Companies invested in building Tallahassee’s first and only four-star hotel may back out if construction doesn’t start back up soon. The development of Washington Square started in August of 2018 and was expected to be finished by September of 2020. The project is stalled because Fairmont Tallahassee LLC, the projects landowner is in disagreement with the City of Tallahassee over a parking easement.
Ken McDermott is the manager of Fairmont Development. He says when the project first began he and the city had an understanding.
"I thought if we could utilize the first level, Gadsden street level of the city garage. That we would be able to increase the density on our site. And the city realized that would be a big benefit to the city to have a higher density on our site," said McDermott.
He lives in Tallahassee and says the building could be a, "real anchor for the downtown on the east side particularly, something that didn’t exist."
But somewhere down the line what the easement meant and what the groups thought it meant changed.
Cassandra Jackson an attorney for the city explains, “What we’re saying is, is there some way we can share the use so we can have a benefit for the city as well as for the developer," said Jackson.

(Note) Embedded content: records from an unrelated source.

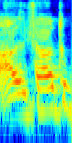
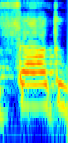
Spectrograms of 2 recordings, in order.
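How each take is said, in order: First: The l of the article is pronounced. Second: The l is silent and the s is doubled. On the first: The speaker calls it wrong. "আল সাহাতু বললে তুমি" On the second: The speaker calls it right. "আসসাহাতু বলতে হবে"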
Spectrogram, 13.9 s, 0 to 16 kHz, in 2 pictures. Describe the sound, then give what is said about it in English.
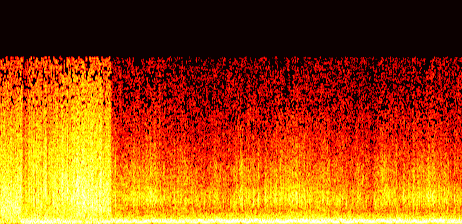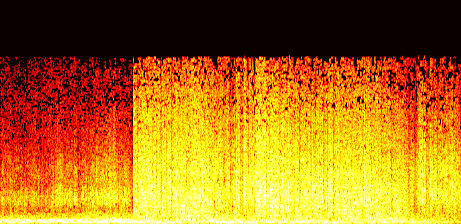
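Allied heavy and medium bombers drop bombs on German coastal defenses in the 24 hours before the landings; the explosions rumble in a loud, continuous roar, broken in the middle by a steady, low droning engine hum before the heavy blasts surge back. No one speaks. “Allied heavy and medium bombers, following in the wake of Bomber Command, send down their share of the 20,000 tons of bombs dropped in the 24 hours preceding the landings.”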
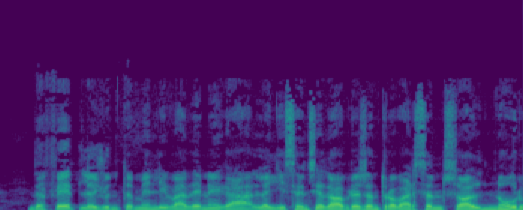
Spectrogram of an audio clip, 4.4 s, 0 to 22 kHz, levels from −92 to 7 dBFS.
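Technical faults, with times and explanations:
No technical faults can be heard in this speech.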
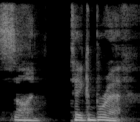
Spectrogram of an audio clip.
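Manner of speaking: weak, painfully forced-out, strained words. Voicing a character, the speaker painfully gets the words out. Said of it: "He's just gonna painfully get out".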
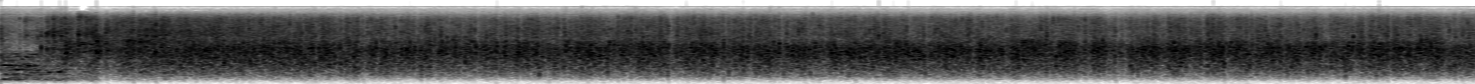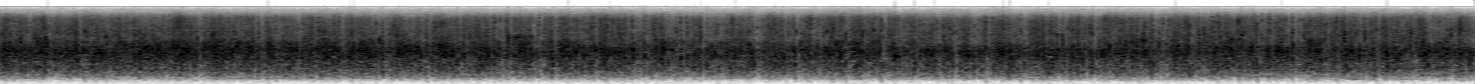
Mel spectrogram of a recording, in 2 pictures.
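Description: Congregation applauding in a church: a long, steady round of clapping that holds at one level throughout.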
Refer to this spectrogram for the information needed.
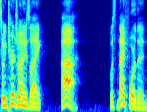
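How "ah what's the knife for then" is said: acted, dry, matter-of-fact, unbothered delivery. Retelling what a game character says on finding a knife: imitating a dry delivery. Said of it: "dry and just like".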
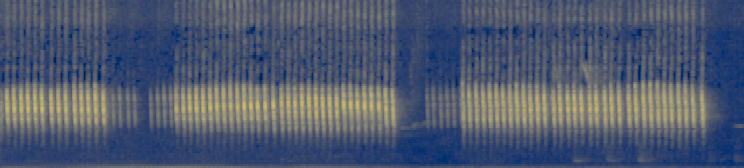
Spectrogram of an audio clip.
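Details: Bar-winged prinia in full, vigorous song, seeking a rival: fast strings of high, dry, clicking notes repeated several times a second in long bursts, separated by brief silences, over a soft low hum.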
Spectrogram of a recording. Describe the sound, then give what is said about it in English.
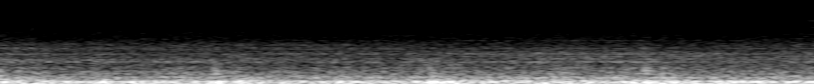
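A car drives along the road with a steady, fairly loud low rumble that runs without a break and with no talk. “Well, I am driving and just realized this is probably unsafe that I'm doing this”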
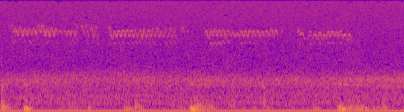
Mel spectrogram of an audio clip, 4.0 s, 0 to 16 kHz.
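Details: Last common swift chick of 2014 in a nest box colony near Tubbercurry, Co Sligo, Ireland, almost ready to fledge, 7 August 2014: four high, thin, buzzy trills, each about half a second long, against a loud rumble of passing traffic.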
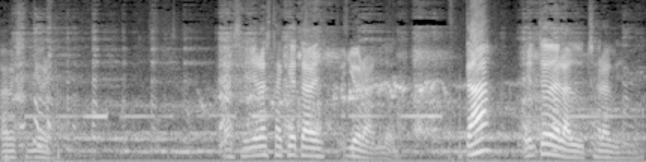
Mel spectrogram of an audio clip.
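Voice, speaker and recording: A man's voice: a little high, expressive, a little fast, loud music behind the voice. Jokey cursing gamer man. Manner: swearing, jokey, frustrated, mutters. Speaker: gaming channel host. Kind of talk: horror game let's play commentary.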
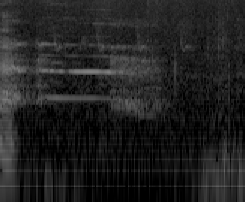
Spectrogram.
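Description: A rooster crowing, its long held note ending about a second in.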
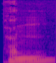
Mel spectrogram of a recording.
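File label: "pen2" Mandarin Chinese syllable, second tone; Cours-de-Chinois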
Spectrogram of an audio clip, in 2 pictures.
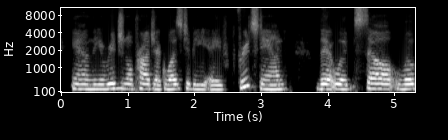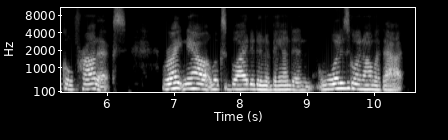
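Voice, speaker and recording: Soft-spoken and fairly slow, a woman talks with a dark, mellow tone and fairly even intonation. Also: medium pitch for a woman. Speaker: planning commissioner. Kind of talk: public meeting discussion. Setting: council chambers, hybrid meeting.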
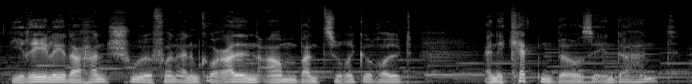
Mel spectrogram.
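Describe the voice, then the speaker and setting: A man narrating a literary radio play from a script in a measured, precisely enunciated way. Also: lowish voice. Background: music.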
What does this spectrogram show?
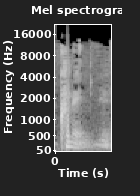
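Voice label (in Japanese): "kune", 南山形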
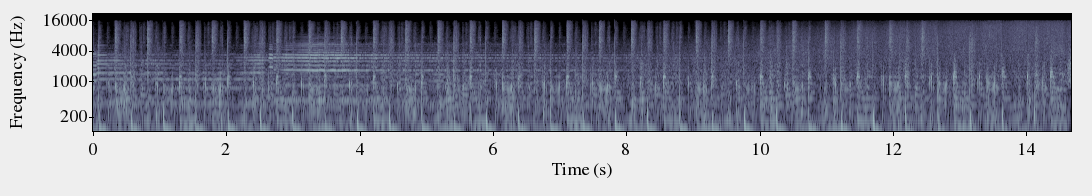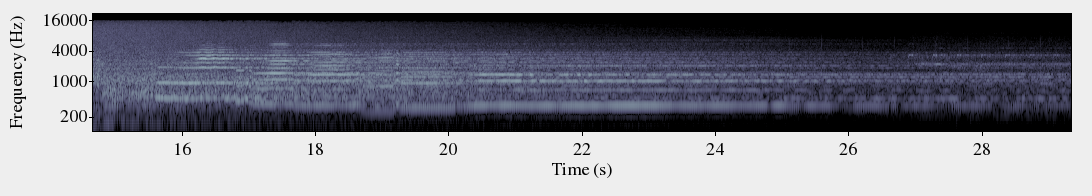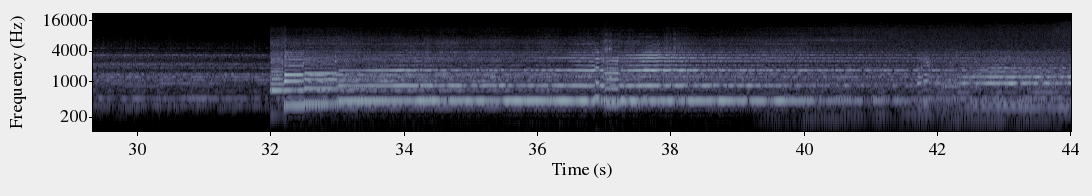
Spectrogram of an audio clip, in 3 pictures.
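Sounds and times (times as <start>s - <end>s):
held synth pad chord: 0.0s - 32.1s, 37.4s - 44.0s.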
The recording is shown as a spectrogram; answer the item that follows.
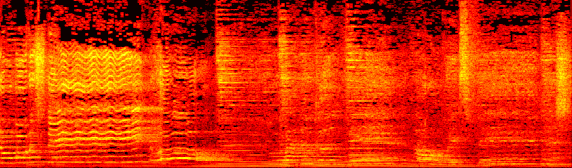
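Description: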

But construction has now been stopped for months and McDermott worries the doubt over the parking garage could cause entities financing the project to back out.
“When we got the cities letter in the fall, last fall, whatever it was 9 or 10 months ago, it put a cloud on the ability to finance the property," said McDermott.
Thomas DiVenere, a principal for Snell Development, one of the investors testified that he couldn’t understand the dispute. Leon County Circuit Court Judge John Cooper asked if the reputation of the city was at stake, DiVenere’s replied saying, “Absolutely, there’s risk right now when I leave the room. Because I can tell you I came in here thinking Tallahassee was welcoming this development $155-million-dollar development. And after listening to this today I’m thinking, this is one of the most anti-business environments I’ve seen.”
McDermott said while investors are important they aren’t his only concerns.
“If we have a major storm hurricane event, and we have subsidence under the city garage, underneath Calhoun street, Jefferson street and those structures start going into our hole we have an enormous problem. Insurmountable damages," explained McDermott.
With the threat of possible harm, the judge decided to have the next hearing Aug. 21, in hopes that would give enough time for the sides to prepare their evidence.